__PROBLEM REQUIREMENTS__
Write out the full listing again, exactly as it stands.

__WORKING DATA__
________
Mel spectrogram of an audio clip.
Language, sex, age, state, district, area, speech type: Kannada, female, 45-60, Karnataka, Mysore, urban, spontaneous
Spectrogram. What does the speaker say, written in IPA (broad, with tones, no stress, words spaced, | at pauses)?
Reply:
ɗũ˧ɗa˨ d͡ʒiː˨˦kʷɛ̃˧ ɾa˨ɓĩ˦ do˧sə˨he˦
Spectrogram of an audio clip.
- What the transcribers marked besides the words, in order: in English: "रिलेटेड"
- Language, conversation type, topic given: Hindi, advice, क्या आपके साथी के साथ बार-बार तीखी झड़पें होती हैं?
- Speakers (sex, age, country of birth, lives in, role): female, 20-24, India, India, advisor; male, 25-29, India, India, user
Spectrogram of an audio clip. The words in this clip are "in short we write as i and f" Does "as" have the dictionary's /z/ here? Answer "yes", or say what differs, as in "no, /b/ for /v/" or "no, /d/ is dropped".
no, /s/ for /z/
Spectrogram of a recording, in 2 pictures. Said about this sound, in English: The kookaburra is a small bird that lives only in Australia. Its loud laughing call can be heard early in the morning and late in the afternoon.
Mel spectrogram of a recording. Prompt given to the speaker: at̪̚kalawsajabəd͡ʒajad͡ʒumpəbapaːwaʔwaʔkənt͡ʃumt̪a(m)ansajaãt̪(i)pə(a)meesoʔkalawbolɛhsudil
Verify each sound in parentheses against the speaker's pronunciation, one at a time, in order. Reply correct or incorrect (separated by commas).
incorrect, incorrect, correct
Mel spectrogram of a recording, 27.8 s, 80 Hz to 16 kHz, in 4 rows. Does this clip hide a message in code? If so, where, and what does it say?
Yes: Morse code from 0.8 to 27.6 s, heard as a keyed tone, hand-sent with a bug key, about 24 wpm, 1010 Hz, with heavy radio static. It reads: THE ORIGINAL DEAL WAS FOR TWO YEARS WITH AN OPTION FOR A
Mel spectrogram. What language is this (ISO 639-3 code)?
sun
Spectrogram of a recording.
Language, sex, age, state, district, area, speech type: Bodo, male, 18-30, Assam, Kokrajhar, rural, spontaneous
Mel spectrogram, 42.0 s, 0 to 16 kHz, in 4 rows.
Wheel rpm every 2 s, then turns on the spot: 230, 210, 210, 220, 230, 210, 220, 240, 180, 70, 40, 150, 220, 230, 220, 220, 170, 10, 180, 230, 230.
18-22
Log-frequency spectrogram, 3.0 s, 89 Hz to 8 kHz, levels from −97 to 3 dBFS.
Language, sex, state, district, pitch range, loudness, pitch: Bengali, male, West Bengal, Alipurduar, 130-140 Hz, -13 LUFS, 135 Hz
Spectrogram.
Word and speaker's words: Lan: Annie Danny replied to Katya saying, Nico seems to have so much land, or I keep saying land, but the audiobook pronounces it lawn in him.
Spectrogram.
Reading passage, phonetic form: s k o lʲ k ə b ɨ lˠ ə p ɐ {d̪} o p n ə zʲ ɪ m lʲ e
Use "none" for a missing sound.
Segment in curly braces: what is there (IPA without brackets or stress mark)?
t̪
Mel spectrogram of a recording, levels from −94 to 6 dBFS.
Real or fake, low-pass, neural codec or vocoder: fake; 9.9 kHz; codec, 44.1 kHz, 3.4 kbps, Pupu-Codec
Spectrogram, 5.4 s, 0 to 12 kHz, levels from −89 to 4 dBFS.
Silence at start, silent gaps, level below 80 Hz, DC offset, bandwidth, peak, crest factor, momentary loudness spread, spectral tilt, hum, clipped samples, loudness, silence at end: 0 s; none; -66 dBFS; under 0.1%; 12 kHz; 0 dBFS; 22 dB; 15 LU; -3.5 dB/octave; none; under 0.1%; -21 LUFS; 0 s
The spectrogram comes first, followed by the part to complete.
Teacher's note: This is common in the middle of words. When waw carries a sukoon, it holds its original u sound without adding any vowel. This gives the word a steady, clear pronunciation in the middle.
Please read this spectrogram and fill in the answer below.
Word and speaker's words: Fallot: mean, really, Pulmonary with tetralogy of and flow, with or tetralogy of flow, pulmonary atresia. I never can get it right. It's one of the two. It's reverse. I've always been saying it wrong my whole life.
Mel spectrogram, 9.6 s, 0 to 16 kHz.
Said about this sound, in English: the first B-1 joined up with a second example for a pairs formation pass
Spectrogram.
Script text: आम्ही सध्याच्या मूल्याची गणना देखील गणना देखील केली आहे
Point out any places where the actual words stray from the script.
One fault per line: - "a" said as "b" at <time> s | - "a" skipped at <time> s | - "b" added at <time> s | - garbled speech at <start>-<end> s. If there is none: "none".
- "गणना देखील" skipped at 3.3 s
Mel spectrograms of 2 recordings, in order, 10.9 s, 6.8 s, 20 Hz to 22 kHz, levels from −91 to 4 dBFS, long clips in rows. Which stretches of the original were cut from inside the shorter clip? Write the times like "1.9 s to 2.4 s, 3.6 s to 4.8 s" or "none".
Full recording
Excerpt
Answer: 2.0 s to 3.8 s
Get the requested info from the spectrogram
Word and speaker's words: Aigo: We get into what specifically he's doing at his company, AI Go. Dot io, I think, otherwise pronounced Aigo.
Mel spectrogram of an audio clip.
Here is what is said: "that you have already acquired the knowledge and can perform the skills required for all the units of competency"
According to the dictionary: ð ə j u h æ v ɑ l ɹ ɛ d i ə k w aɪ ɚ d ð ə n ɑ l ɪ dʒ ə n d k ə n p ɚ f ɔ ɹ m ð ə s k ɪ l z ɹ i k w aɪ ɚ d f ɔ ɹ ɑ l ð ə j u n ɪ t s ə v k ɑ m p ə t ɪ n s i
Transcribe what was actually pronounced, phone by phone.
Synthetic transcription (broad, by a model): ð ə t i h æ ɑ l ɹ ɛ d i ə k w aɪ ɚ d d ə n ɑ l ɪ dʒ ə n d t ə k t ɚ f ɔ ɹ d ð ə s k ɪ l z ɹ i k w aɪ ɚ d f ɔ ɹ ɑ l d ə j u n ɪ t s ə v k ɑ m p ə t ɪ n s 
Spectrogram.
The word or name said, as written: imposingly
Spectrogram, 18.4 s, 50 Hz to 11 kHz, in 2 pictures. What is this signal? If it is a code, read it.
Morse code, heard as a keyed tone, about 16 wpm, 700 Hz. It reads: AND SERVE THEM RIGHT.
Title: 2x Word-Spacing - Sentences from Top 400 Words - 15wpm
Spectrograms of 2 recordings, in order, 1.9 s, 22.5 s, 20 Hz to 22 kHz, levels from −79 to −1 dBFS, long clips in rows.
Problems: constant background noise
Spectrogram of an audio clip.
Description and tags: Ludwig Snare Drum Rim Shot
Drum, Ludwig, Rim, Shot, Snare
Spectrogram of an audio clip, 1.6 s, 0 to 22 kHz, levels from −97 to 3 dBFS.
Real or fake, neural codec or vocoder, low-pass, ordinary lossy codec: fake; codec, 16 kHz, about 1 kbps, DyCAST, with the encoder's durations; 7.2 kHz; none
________
__EXERCISE RESULT__
Mel spectrogram of an audio clip.
Language, sex, age, state, district, area, speech type: Kannada, female, 45-60, Karnataka, Mysore, urban, spontaneous
Spectrogram. What does the speaker say, written in IPA (broad, with tones, no stress, words spaced, | at pauses)?
Reply:
ɗũ˧ɗa˨ d͡ʒiː˨˦kʷɛ̃˧ ɾa˨ɓĩ˦ do˧sə˨he˦
Spectrogram of an audio clip.
- What the transcribers marked besides the words, in order: in English: "रिलेटेड"
- Language, conversation type, topic given: Hindi, advice, क्या आपके साथी के साथ बार-बार तीखी झड़पें होती हैं?
- Speakers (sex, age, country of birth, lives in, role): female, 20-24, India, India, advisor; male, 25-29, India, India, user
Spectrogram of an audio clip. The words in this clip are "in short we write as i and f" Does "as" have the dictionary's /z/ here? Answer "yes", or say what differs, as in "no, /b/ for /v/" or "no, /d/ is dropped".
no, /s/ for /z/
Spectrogram of a recording, in 2 pictures. Said about this sound, in English: The kookaburra is a small bird that lives only in Australia. Its loud laughing call can be heard early in the morning and late in the afternoon.
Mel spectrogram of a recording. Prompt given to the speaker: at̪̚kalawsajabəd͡ʒajad͡ʒumpəbapaːwaʔwaʔkənt͡ʃumt̪a(m)ansajaãt̪(i)pə(a)meesoʔkalawbolɛhsudil
Verify each sound in parentheses against the speaker's pronunciation, one at a time, in order. Reply correct or incorrect (separated by commas).
incorrect, incorrect, correct
Mel spectrogram of a recording, 27.8 s, 80 Hz to 16 kHz, in 4 rows. Does this clip hide a message in code? If so, where, and what does it say?
Yes: Morse code from 0.8 to 27.6 s, heard as a keyed tone, hand-sent with a bug key, about 24 wpm, 1010 Hz, with heavy radio static. It reads: THE ORIGINAL DEAL WAS FOR TWO YEARS WITH AN OPTION FOR A
Mel spectrogram. What language is this (ISO 639-3 code)?
sun
Spectrogram of a recording.
Language, sex, age, state, district, area, speech type: Bodo, male, 18-30, Assam, Kokrajhar, rural, spontaneous
Mel spectrogram, 42.0 s, 0 to 16 kHz, in 4 rows.
Wheel rpm every 2 s, then turns on the spot: 230, 210, 210, 220, 230, 210, 220, 240, 180, 70, 40, 150, 220, 230, 220, 220, 170, 10, 180, 230, 230.
18-22
Log-frequency spectrogram, 3.0 s, 89 Hz to 8 kHz, levels from −97 to 3 dBFS.
Language, sex, state, district, pitch range, loudness, pitch: Bengali, male, West Bengal, Alipurduar, 130-140 Hz, -13 LUFS, 135 Hz
Spectrogram.
Word and speaker's words: Lan: Annie Danny replied to Katya saying, Nico seems to have so much land, or I keep saying land, but the audiobook pronounces it lawn in him.
Spectrogram.
Reading passage, phonetic form: s k o lʲ k ə b ɨ lˠ ə p ɐ {d̪} o p n ə zʲ ɪ m lʲ e
Use "none" for a missing sound.
Segment in curly braces: what is there (IPA without brackets or stress mark)?
t̪
Mel spectrogram of a recording, levels from −94 to 6 dBFS.
Real or fake, low-pass, neural codec or vocoder: fake; 9.9 kHz; codec, 44.1 kHz, 3.4 kbps, Pupu-Codec
Spectrogram, 5.4 s, 0 to 12 kHz, levels from −89 to 4 dBFS.
Silence at start, silent gaps, level below 80 Hz, DC offset, bandwidth, peak, crest factor, momentary loudness spread, spectral tilt, hum, clipped samples, loudness, silence at end: 0 s; none; -66 dBFS; under 0.1%; 12 kHz; 0 dBFS; 22 dB; 15 LU; -3.5 dB/octave; none; under 0.1%; -21 LUFS; 0 s
The spectrogram comes first, followed by the part to complete.
Teacher's note: This is common in the middle of words. When waw carries a sukoon, it holds its original u sound without adding any vowel. This gives the word a steady, clear pronunciation in the middle.
Please read this spectrogram and fill in the answer below.
Word and speaker's words: Fallot: mean, really, Pulmonary with tetralogy of and flow, with or tetralogy of flow, pulmonary atresia. I never can get it right. It's one of the two. It's reverse. I've always been saying it wrong my whole life.
Mel spectrogram, 9.6 s, 0 to 16 kHz.
Said about this sound, in English: the first B-1 joined up with a second example for a pairs formation pass
Spectrogram.
Script text: आम्ही सध्याच्या मूल्याची गणना देखील गणना देखील केली आहे
Point out any places where the actual words stray from the script.
One fault per line: - "a" said as "b" at <time> s | - "a" skipped at <time> s | - "b" added at <time> s | - garbled speech at <start>-<end> s. If there is none: "none".
- "गणना देखील" skipped at 3.3 s
Mel spectrograms of 2 recordings, in order, 10.9 s, 6.8 s, 20 Hz to 22 kHz, levels from −91 to 4 dBFS, long clips in rows. Which stretches of the original were cut from inside the shorter clip? Write the times like "1.9 s to 2.4 s, 3.6 s to 4.8 s" or "none".
Full recording
Excerpt
Answer: 2.0 s to 3.8 s
Get the requested info from the spectrogram
Word and speaker's words: Aigo: We get into what specifically he's doing at his company, AI Go. Dot io, I think, otherwise pronounced Aigo.
Mel spectrogram of an audio clip.
Here is what is said: "that you have already acquired the knowledge and can perform the skills required for all the units of competency"
According to the dictionary: ð ə j u h æ v ɑ l ɹ ɛ d i ə k w aɪ ɚ d ð ə n ɑ l ɪ dʒ ə n d k ə n p ɚ f ɔ ɹ m ð ə s k ɪ l z ɹ i k w aɪ ɚ d f ɔ ɹ ɑ l ð ə j u n ɪ t s ə v k ɑ m p ə t ɪ n s i
Transcribe what was actually pronounced, phone by phone.
Synthetic transcription (broad, by a model): ð ə t i h æ ɑ l ɹ ɛ d i ə k w aɪ ɚ d d ə n ɑ l ɪ dʒ ə n d t ə k t ɚ f ɔ ɹ d ð ə s k ɪ l z ɹ i k w aɪ ɚ d f ɔ ɹ ɑ l d ə j u n ɪ t s ə v k ɑ m p ə t ɪ n s 
Spectrogram.
The word or name said, as written: imposingly
Spectrogram, 18.4 s, 50 Hz to 11 kHz, in 2 pictures. What is this signal? If it is a code, read it.
Morse code, heard as a keyed tone, about 16 wpm, 700 Hz. It reads: AND SERVE THEM RIGHT.
Title: 2x Word-Spacing - Sentences from Top 400 Words - 15wpm
Spectrograms of 2 recordings, in order, 1.9 s, 22.5 s, 20 Hz to 22 kHz, levels from −79 to −1 dBFS, long clips in rows.
Problems: constant background noise
Spectrogram of an audio clip.
Description and tags: Ludwig Snare Drum Rim Shot
Drum, Ludwig, Rim, Shot, Snare
Spectrogram of an audio clip, 1.6 s, 0 to 22 kHz, levels from −97 to 3 dBFS.
Real or fake, neural codec or vocoder, low-pass, ordinary lossy codec: fake; codec, 16 kHz, about 1 kbps, DyCAST, with the encoder's durations; 7.2 kHz; none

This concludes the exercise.